There are several places you can get coupons, but you need to know a little more about coupons first.

First and foremost: EVERY COUPON HAS A BARCODE.  No barcode, no savings.

There are several kinds of coupons you can easily get your hands on; newspaper inserts, in-store ads, in-store coupons, peelies, blinkies, wine tags, and Catalinas.

Newspaper Inserts– get your Sunday Newspapers.  Again, find the newspaper with the highest circulation in your area and you’ll find the best coupons.  The coupons in the newspaper inserts (Red Plum, SmartSource, P&G Brand Saver, etc.) are distributed by the manufacturer.  These can be stacked with in-store coupons to create your big savings.

Store Ads– these are usually in your Sunday Newspapers as well, but you’ll often find additional savings in the information kiosks.  Fred Meyer, for instance, has a month-long ad booklet that they do not distribute anywhere but in the store.  At first glance, it’s full of store brand items, but upon closer examination you’ll find some good deals in there.

In-Store Coupons– these are put out by the store, usually hanging on the shelves.  These are tricky, DO YOUR RESEARCH.  These are sometimes manufacturer coupons, but in that case, they are usually worth less than the manufacturer coupon you’ll find in the Sunday inserts.

Peelies– there is a bit of debate about peelies, these coupons are adhered to packaging on the shelf, frequently boasting “Instant savings!” or “SAVE $$ NOW!”.  Is it ok to take them off product you aren’t buying?  Is it ok to take peelies off products you don’t plan to buy in this shopping trip?  It’s all up to you and your own Jiminey Cricket.

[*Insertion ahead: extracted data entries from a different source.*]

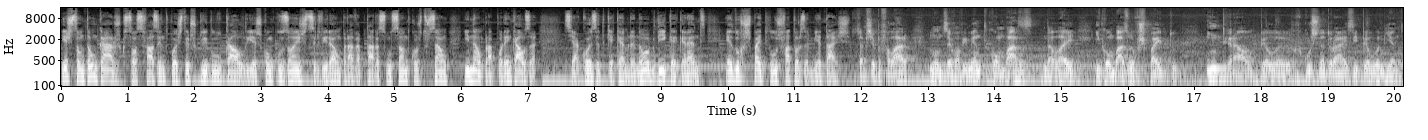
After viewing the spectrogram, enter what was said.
Estes são tão caros que só se fazem depois de ter escolhido o local e as conclusões servirão para adaptar a solução de construção e não para a pôr em causa. Se há coisa de que a Câmara não abdica, garante, é do respeito pelos fatores ambientais. Estamos sempre a falar num desenvolvimento com base na lei e com base no respeito integral pelos recursos naturais e pelo ambiente.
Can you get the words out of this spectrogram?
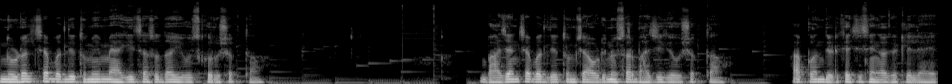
नूडल्सच्या बदली तुम्ही मॅगीचासुद्धा यूज करू शकता. भाज्यांच्या बदली तुमच्या आवडीनुसार भाजी घेऊ शकता. आपण दिडक्याची शेंगा घेतलेली आहेत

Due to the unpredictable amount of time a product can sit on a shelf, the expiration dates are usually more than 3 months out.

Blinkies– those little coupon dispensers that beep, flash, talk, and sometimes even show video are called “blinkies” in the coupon world.  Manufacturers pay for these machines to be placed in the store to lour shoppers to a “deal” with the distraction noise and lights.  Again, be careful.

Wine Tags– those tags you see hanging around a vinegar bottle or a wine bottle, or even a bottle of BBQ sauce are wine tags.  Wine tags are usually for things like proteins or produce that would accompany the bottled item.

Catalinas– ah, that thin strip of paper from that tiny little printer… they deserve their own post.  Catalinas print for you based on your purchase history using your rewards/membership card.  There are two kinds of Catalinas: cash toward your next purchase and coupons for products you use.  Companies pay for ad space with the Catalina Marketing Co. and they either reward you by giving you a dollar amount off of future purchases (“Buy $25 worth of these products, get $5 off your next purchase”) or they give you coupons for diapers, formula, canned foods, etc. for your future purchases.

Now you know!  Happy Saving!